▸ **Exercise brief**:
Reproduce exactly, with no other output, every line of the data below from the line containing "Speech-to-text result for" to the end, inclusive.

Saved data entries

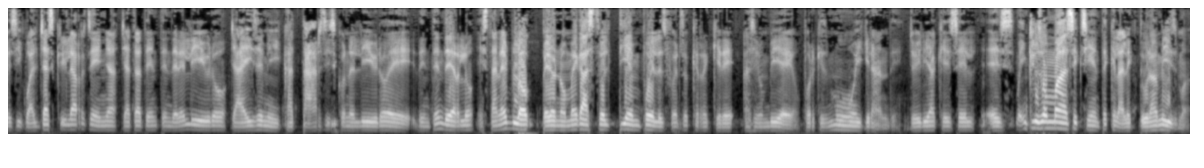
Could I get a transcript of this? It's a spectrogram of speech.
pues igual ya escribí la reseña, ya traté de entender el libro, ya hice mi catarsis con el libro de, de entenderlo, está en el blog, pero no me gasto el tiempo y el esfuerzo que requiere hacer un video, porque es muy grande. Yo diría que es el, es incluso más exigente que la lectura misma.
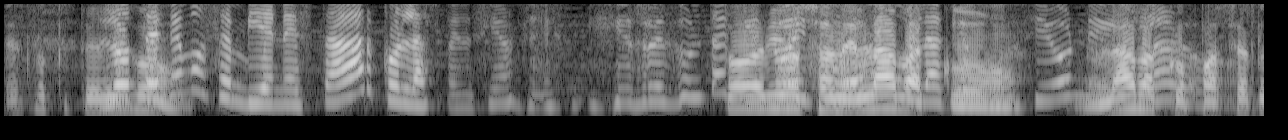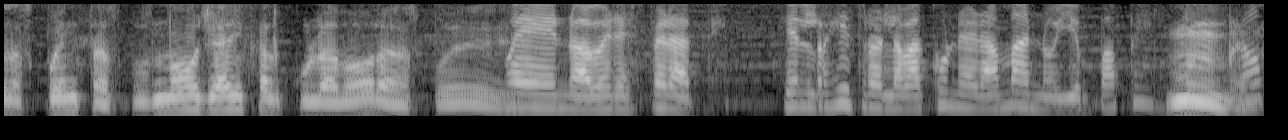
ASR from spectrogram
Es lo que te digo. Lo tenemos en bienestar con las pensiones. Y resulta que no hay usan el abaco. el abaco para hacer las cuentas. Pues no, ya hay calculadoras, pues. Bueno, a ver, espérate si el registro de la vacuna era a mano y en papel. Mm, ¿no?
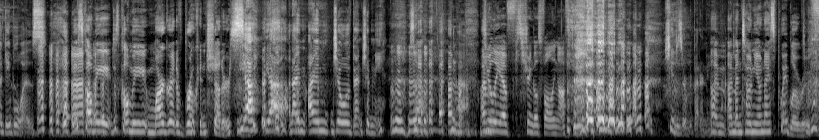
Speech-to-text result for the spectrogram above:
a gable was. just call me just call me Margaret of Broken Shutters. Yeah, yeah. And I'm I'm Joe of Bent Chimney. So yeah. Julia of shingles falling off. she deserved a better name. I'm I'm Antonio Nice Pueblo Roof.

▸ **Task response**:
Speech-to-text result for the spectrogram above:
a gable was. just call me just call me Margaret of Broken Shutters. Yeah, yeah. And I'm I'm Joe of Bent Chimney. So yeah. Julia of shingles falling off. she deserved a better name. I'm I'm Antonio Nice Pueblo Roof.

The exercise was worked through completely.